Illegal Immigrants Move from America’s Edges to the Center
Unauthorized immigrants have long been relegated to the fringes of the U.S. labor market. But according to a recent Pew Research Center study, that contingent is moving toward the center — at least in the geographic sense.
Illegal immigrants are moving away from New York, Florida and the Mountain West states like Arizona, Utah and Nevada, and moving toward states such as Texas, Oklahoma and Louisiana, the Pew Hispanic Center said in a report released last week.
Between 2007 and 2010, Florida’s illegal immigrant population fell by 2.3% to 825,000, marking the largest percentage drop for a single state, while the number of undocumented immigrants in New York fell 2% to 625,000. Arizona, Utah and Nevada’s collective illegal immigrant population fell 1.6% to 700,000.

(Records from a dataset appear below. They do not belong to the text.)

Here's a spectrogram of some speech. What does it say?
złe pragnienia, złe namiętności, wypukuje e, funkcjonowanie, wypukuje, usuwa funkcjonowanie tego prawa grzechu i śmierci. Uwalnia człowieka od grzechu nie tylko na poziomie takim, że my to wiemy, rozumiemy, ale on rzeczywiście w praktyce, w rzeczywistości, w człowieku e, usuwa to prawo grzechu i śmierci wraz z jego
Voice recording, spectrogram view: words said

Meanwhile, the undocumented immigrant population in Texas, Louisiana and Oklahoma rose by 2.4% to 1.8 million people over the same time period. California continues to host the largest population of illegal immigrants by far, accounting for 2.55 million, or 23% of the country’s total last year, according to the report.
Where the Jobs Are

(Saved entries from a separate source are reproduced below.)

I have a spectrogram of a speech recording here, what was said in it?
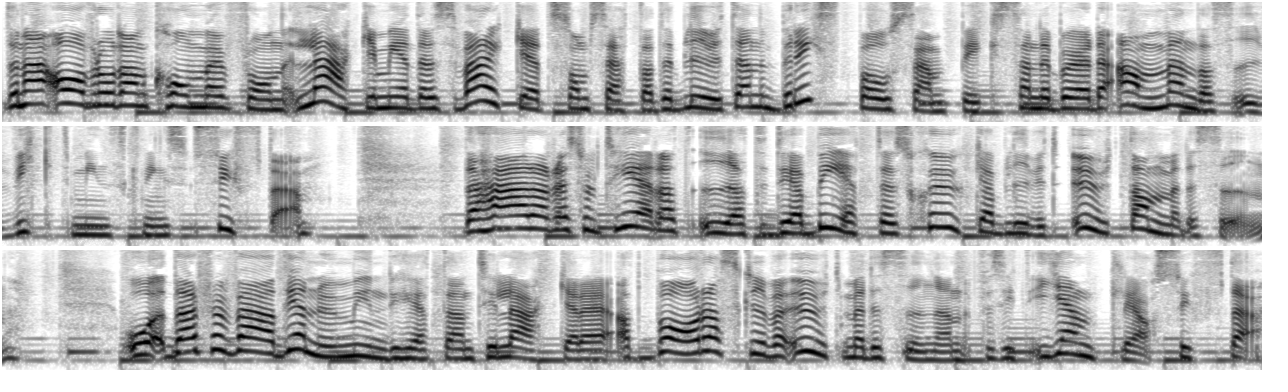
Den här avrådan kommer från Läkemedelsverket som sett att det blivit en brist på Ozempic sen det började användas i viktminskningssyfte. Det här har resulterat i att diabetessjuka blivit utan medicin. Och därför vädjar nu myndigheten till läkare att bara skriva ut medicinen för sitt egentliga syfte.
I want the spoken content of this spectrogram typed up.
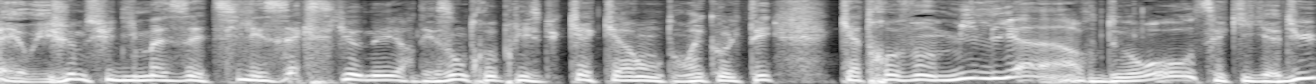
Eh oui, je me suis dit, Mazette, si les actionnaires des entreprises du CAC 40 ont récolté 80 milliards d'euros, c'est qu'il y a dû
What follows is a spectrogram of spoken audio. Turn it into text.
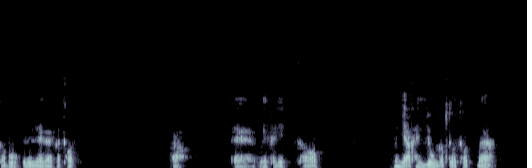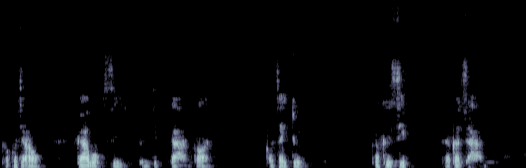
ก็บวกไปเรื่อยๆแล้วก็ทดอ้าแต่เวทคณิตเขา ไม่อยากให้ยุ่งกับตัวทดมาก เขาก็จะเอาเก้าบวกสี่เป็นสิบสามก่อน เขาใส่จุด ก็คือสิบแล้วก็สาม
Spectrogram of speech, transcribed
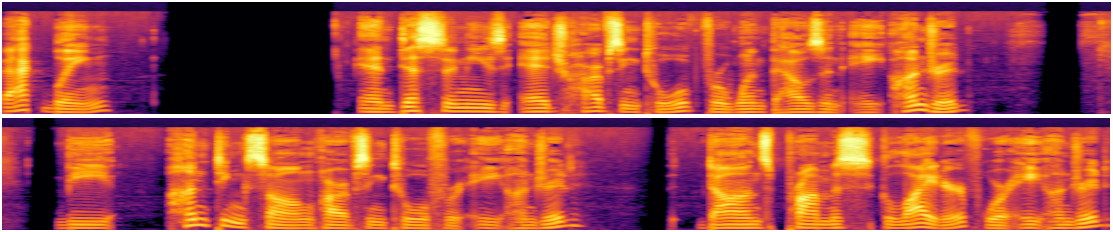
back bling and destiny's edge harvesting tool for 1800 the hunting song harvesting tool for 800 dawn's promise glider for 800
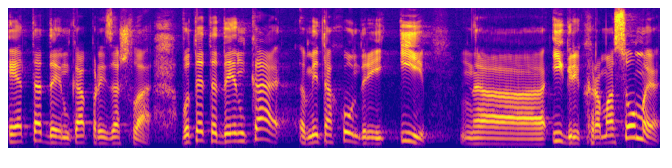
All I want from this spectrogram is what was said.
эта ДНК произошла. Вот эта ДНК митохондрий и э, Y-хромосомы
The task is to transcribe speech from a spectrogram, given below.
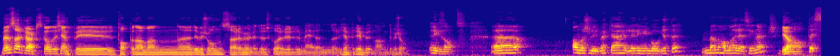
Men så er det klart, skal du kjempe i toppen av en eh, divisjon, så er det mulig du skårer mer enn når du kjemper i bunnen av en divisjon. Ikke sant. Eh, Anders Lybekk er heller ingen goalgetter, men han har resignert. Ja. Gratis.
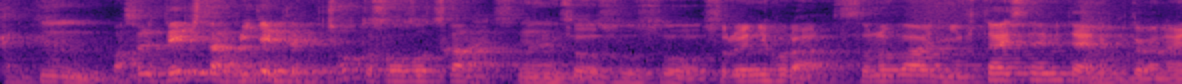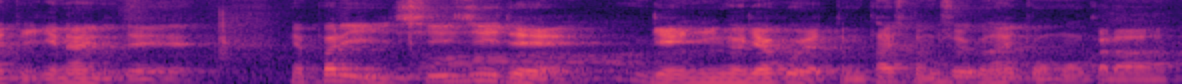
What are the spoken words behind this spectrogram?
確かにうん。まあ、それできたら見てみたけどちょっと想像つかないですね、うん、そうそうそう。それにほらその場合肉体性みたいなことがないといけないのでやっぱり CG で芸人がギャグをやっても大して面白くないと思うから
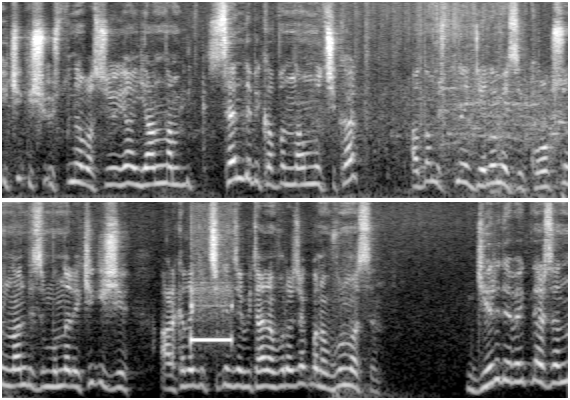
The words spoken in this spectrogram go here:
iki kişi üstüne basıyor ya yandan bir, sen de bir kafanın namlu çıkart. Adam üstüne gelemesin korksun lan desin bunlar iki kişi. Arkadaki çıkınca bir tane vuracak bana vurmasın. Geride beklersen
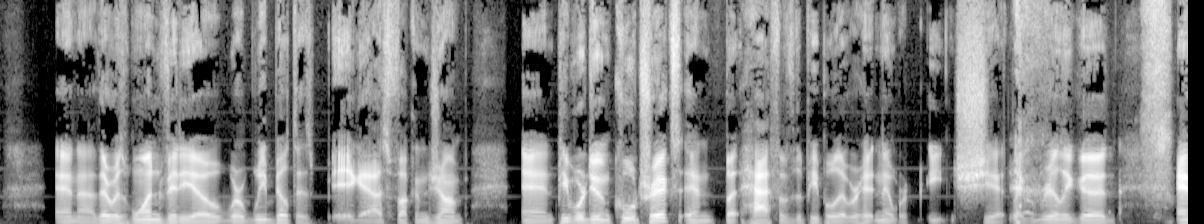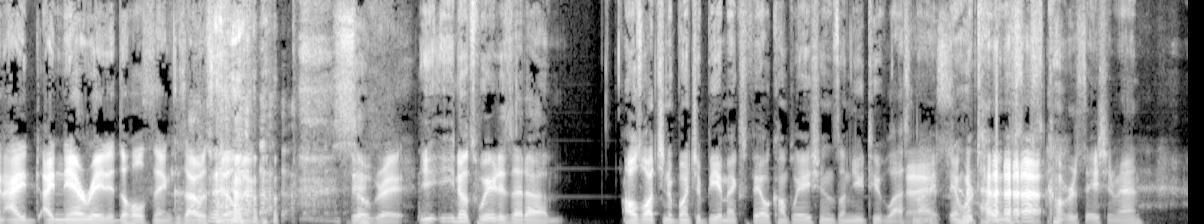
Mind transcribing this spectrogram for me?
And uh, there was one video where we built this big ass fucking jump, and people were doing cool tricks, and but half of the people that were hitting it were eating shit, like really good. And I I narrated the whole thing because I was filming. so great. You, you know what's weird is that um, I was watching a bunch of BMX fail compilations on YouTube last Nice. night, and we're having this conversation, man.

The migration trends of illegal immigrants may offer a more accurate, up-to-the-minute portrayal of how regional economies are doing than the movement trends of U.S. citizens, who are more likely to be tied down by permanent jobs and family obligations.
“At the national level, ups and downs in the unauthorized immigrant population tend to be associated with economic changes, so it makes sense that this could be a major factor at the state level, too,” says D’Vera Cohn, senior writer at the Pew Research Center and one of the report’s authors.

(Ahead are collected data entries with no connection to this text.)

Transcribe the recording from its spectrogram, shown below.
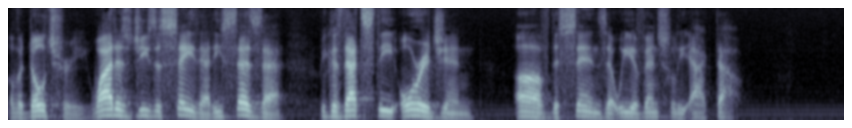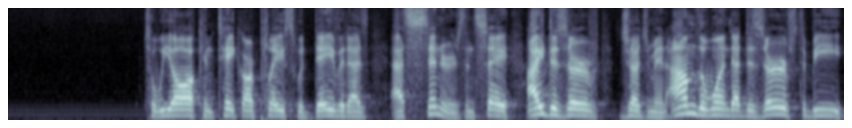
of adultery. Why does Jesus say that? He says that because that's the origin of the sins that we eventually act out. So we all can take our place with David as, as sinners and say, I deserve judgment. I'm the one that deserves to be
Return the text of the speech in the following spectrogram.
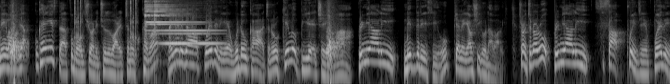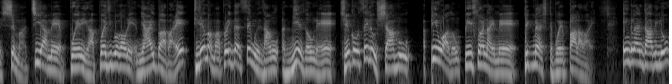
မင်္ဂလာပါဗျကိုခိုင်းစတာဖုတ်ဘောရှိုကနေချွတ်သွားပါတယ်ကျွန်တော်ကိုခိုင်းပါနိုင်ငံတကာပွဲစဉ်တွေရဲ့ဝတ်တုတ်ကကျွန်တော်တို့ကင်းလို့ပြီးတဲ့အချိန်မှာပရီးမီးယားလိနေ့တရေစီကိုပြန်လည်ရောက်ရှိလို့လာပါပြီဆိုတော့ကျွန်တော်တို့ပရီးမီးယားလိစစဖွင့်ခြင်းပွဲစဉ်ရှစ်မှာကြည့်ရမယ့်ပွဲတွေကပွဲကြီးပွဲကောင်းတွေအများကြီးပါပါတယ်ဒီထဲမှာမှပရိသတ်စိတ်ဝင်စားမှုအမြင့်ဆုံးနဲ့ရင်ကုန်စိတ်လှုပ်ရှားမှုအပြည့်အဝဆုံးပေးစွမ်းနိုင်မဲ့ big match တပွဲပါလာပါတယ် အင်္ဂလန်ဒါဘီလို့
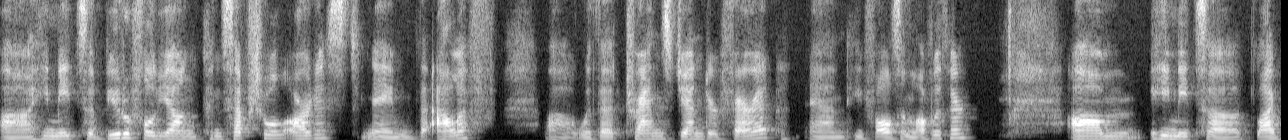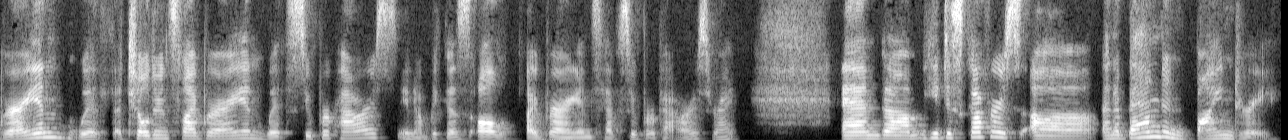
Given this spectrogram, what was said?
Uh, he meets a beautiful young conceptual artist named the Aleph uh, with a transgender ferret, and he falls in love with her. Um, he meets a librarian with a children's librarian with superpowers, you know, because all librarians have superpowers, right? And um, he discovers uh, an abandoned bindery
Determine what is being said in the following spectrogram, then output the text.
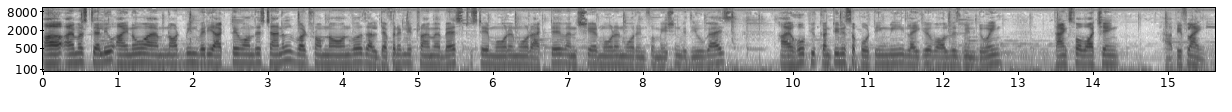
Uh, I must tell you, I know I have not been very active on this channel, but from now onwards, I'll definitely try my best to stay more and more active and share more and more information with you guys. I hope you continue supporting me like you've always been doing. Thanks for watching. Happy flying.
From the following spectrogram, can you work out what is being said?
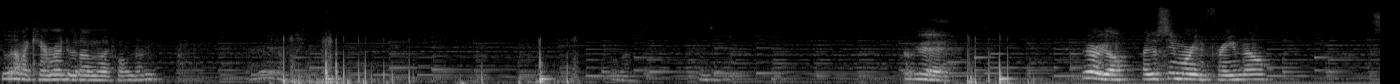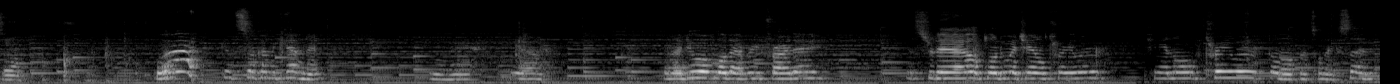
do it on my camera do it on my phone then. Okay, there we go. I just see more in frame now. So, ah, got stuck on the cabinet. Yeah. And I do upload every Friday. Yesterday I uploaded my channel trailer. Channel trailer. Don't know if that's what I said.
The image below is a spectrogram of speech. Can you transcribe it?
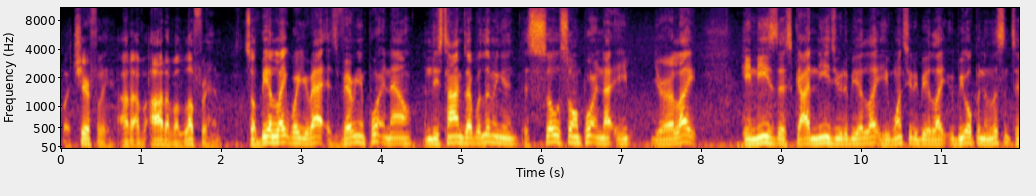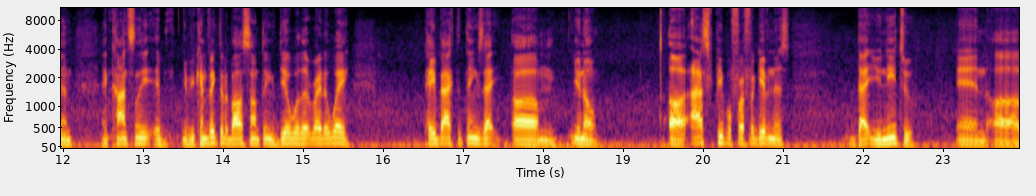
but cheerfully, out of, out of a love for Him. So be a light where you're at. It's very important now in these times that we're living in. It's so, so important that he, you're a light. He needs this. God needs you to be a light. He wants you to be a light. You be open and listen to him and constantly, if, if you're convicted about something, deal with it right away pay back the things that um, you know uh, ask people for forgiveness that you need to and uh,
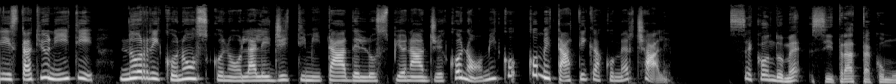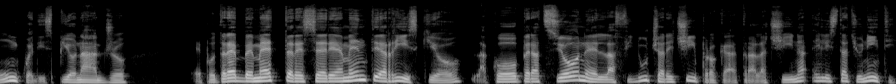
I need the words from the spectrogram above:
Gli Stati Uniti non riconoscono la legittimità dello spionaggio economico come tattica commerciale. Secondo me si tratta comunque di spionaggio e potrebbe mettere seriamente a rischio la cooperazione e la fiducia reciproca tra la Cina e gli Stati Uniti.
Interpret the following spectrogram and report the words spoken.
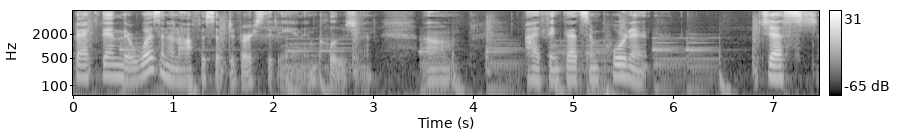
back then there wasn't an Office of Diversity and Inclusion. Um, I think that's important just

For instance, Nevada over the past decade has experienced a classic boom-and-bust economic cycle, with a surge in real estate activity being followed by a steep drop in both housing prices and tourism to Las Vegas. Utah has also seen its economy slow.